The foregoing shows that the appeal must be rejected. The court costs and the other party’s costs follow the same fate (Art. 66(1) and 68(1) LTF).
Therefore, the Federal Tribunal rules:
The appeal is rejected.
The judicial costs set at CHF 15’000 shall be borne by the Appellant, which shall pay the Respondent an amount of CHF 17’000 for the federal judicial proceedings.
Notification to counsel for the parties and to the ad hoc Arbitral Tribunal.
Lausanne, July 8, 2016
In the name of the First Civil Law Court of the Swiss Federal Tribunal
Presiding Judge: Clerk:
Klett (Mrs.) Piatti
- 1. Translator’s Note: Quote as A.________ S.p.A. v. B.________ AG, 4A_259/2015. The decision was issued in Italian. The full text is available on the website of the Federal Tribunal, www.bger.ch.
- 2. Translator’s Note: PILA is the most commonly used English abbreviation for the Federal Statute on International Private Law of December 18, 1987, RS 291.
- 3. Translator’s Note: LTF is the Italian and French abbreviation of the Federal Statute of June 17, 2005, organizing the
- 4. Translator’s Note: The official languages of Switzerland are German, French and Italian.
- 5. Translator’s Note: The English translation of this decision is available here: http://www.swissarbitrationdecisions.com/swiss-supreme-court-addresses-difference-between-treaty-claims-and-contract-claims
- 6. Translator’s Note: Cost.
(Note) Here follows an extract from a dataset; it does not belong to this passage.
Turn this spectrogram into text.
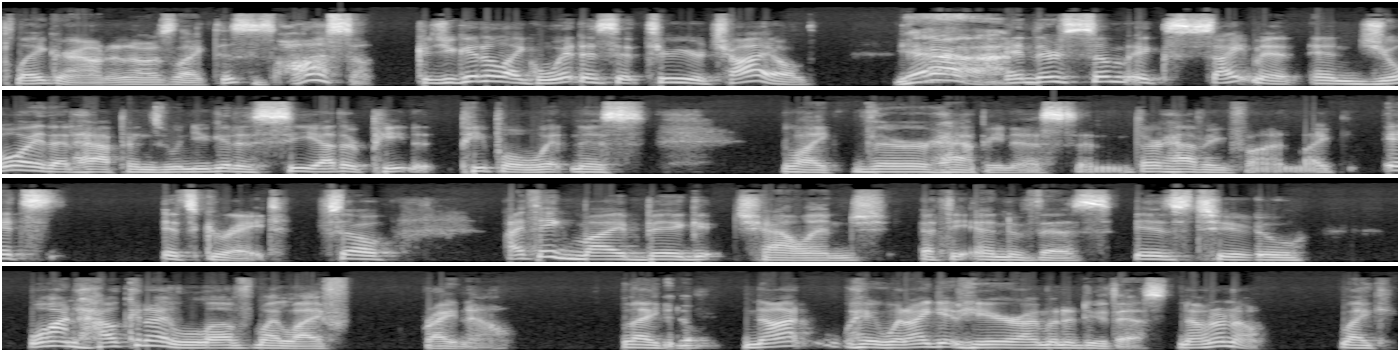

Is the Italian abbreviation for the Swiss Federal Constitution.